0
0
0

Top industry experts share their 2017 real estate predictions

by Chicago Agent

NEW CONSTRUCTION

Where in Chicagoland do you think we’ll see the most growth in new construction?

Jim Esperson, David Weekley Homes: Next year, I expect to see an increase in growth for desirable suburban communities like Glenview, Naperville, Hinsdale, Barrington, Arlington Heights and Northbrook. Communities with great schools and convenient access to downtown Chicago and the Metra commuter lines will continue to be the strongest areas for new construction in the suburbs.

Alan Lev, Belgravia: I think we will continue to see growth in the core areas, downtown and surrounding neighborhoods. It still is not time to pioneer, and cost structure dictates that we continue building only in areas with higher rents and sales prices.

What’s the most surprising trend in new construction that you expect to extend in 2017?

Jim Esperson, David Weekley Homes: There continues to be a demand for energy-efficient building techniques and new “smart” technologies for the home, and we expect those trends to continue throughout 2017.

Alan Lev, Belgravia: I think developers will continue to build more high-end apartments.

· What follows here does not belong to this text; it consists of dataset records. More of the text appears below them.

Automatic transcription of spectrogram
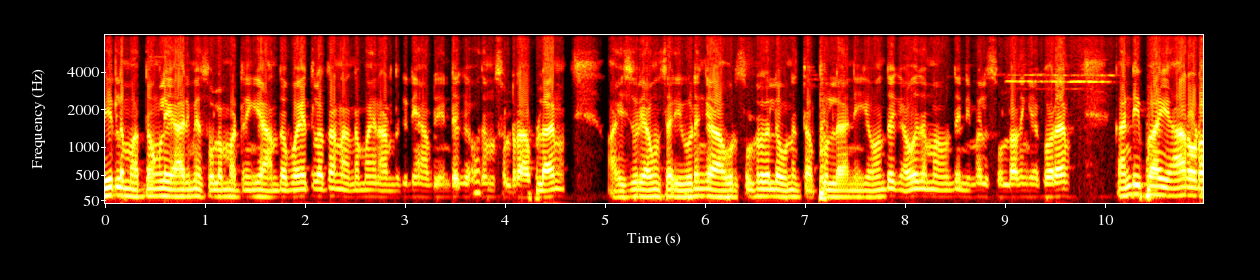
வீட்டில் மற்றவங்கள யாருமே சொல்ல மாட்டீங்க. அந்த பயத்தில் தான் நான் அந்த மாதிரி நடந்துக்கிட்டேன் அப்படின்ட்டு கௌதம் சொல்கிறாப்புல ஐஸ்வர்யாவும் சரி விடுங்க. அவர் சொல்கிறதுல ஒன்றும் தப்பு இல்லை. நீங்கள் வந்து கௌதமை வந்து இனிமேல் சொல்லாதீங்க குறை கண்டிப்பாக யாரோட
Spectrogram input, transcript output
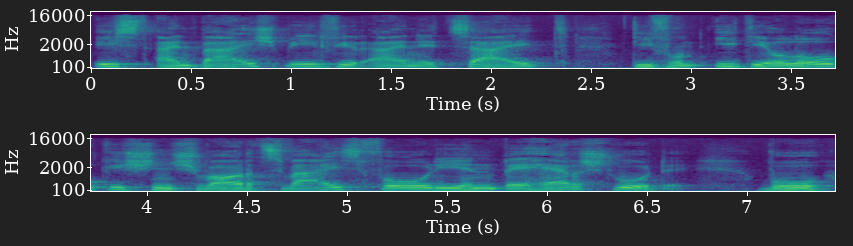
ist ein Beispiel für eine Zeit, die von ideologischen Schwarz-Weiß-Folien beherrscht wurde, wo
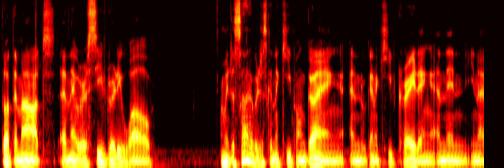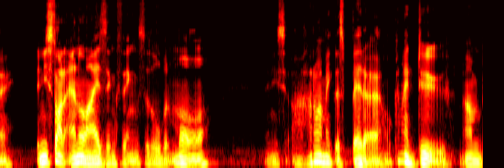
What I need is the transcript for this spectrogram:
Got them out, and they were received really well and we decided we're just going to keep on going and we're going to keep creating and then you know then you start analyzing things a little bit more and you say oh, how do i make this better what can i do um,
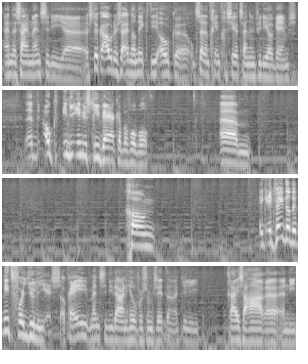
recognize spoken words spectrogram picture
en er zijn mensen die eh, een stuk ouder zijn dan ik, die ook eh, ontzettend geïnteresseerd zijn in videogames. Uh, ook in die industrie werken bijvoorbeeld. Um, gewoon. Ik, ik weet dat het niet voor jullie is, oké? Mensen die daar in Hilversum zitten met jullie grijze haren en die.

We are already seeing pressure on rents and occupancies on the high-end product, and thousands more units to come online in the next couple of years.

Do you think building regulations will change in the next year? If yes, how do you think they will change?

Jim Esperson, David Weekley Homes: With so many local governments involved in the building process in Illinois, regulations are certain to change. However, we do not expect significant changes to affect our business in the next year. While the approval process is still a very lengthy and expensive process in our market, David Weekley Homes has already sought to surpass the energy code in Illinois. This makes us confident that we will remain ahead of any significant changes to building regulations.

Alan Lev, Belgravia: Only slightly, and not enough to lower costs. The city of Chicago really needs a complete overhaul of the building code to be more in line with other costs, and to reduce costs. It does not appear that the city has the appetite to tackle that, though.

Do you foresee any changes coming to the Affordable Requirements Ordinance (ARO)? What effect do you think the ARO will have on your business next year?

Alan Lev, Belgravia: The only changes I foresee will be to make it more restrictive and expensive.
We are already having difficulty buying land. There is a disconnect between developers factoring in ARO costs and landowners’ desires to receive pre-ARO values; therefore, I think there will be a lull in the development of parcels subject to the new ARO for a couple of years. This may lead to a code-driven retraction in development.



Related articles

Join the conversation

New Subscribe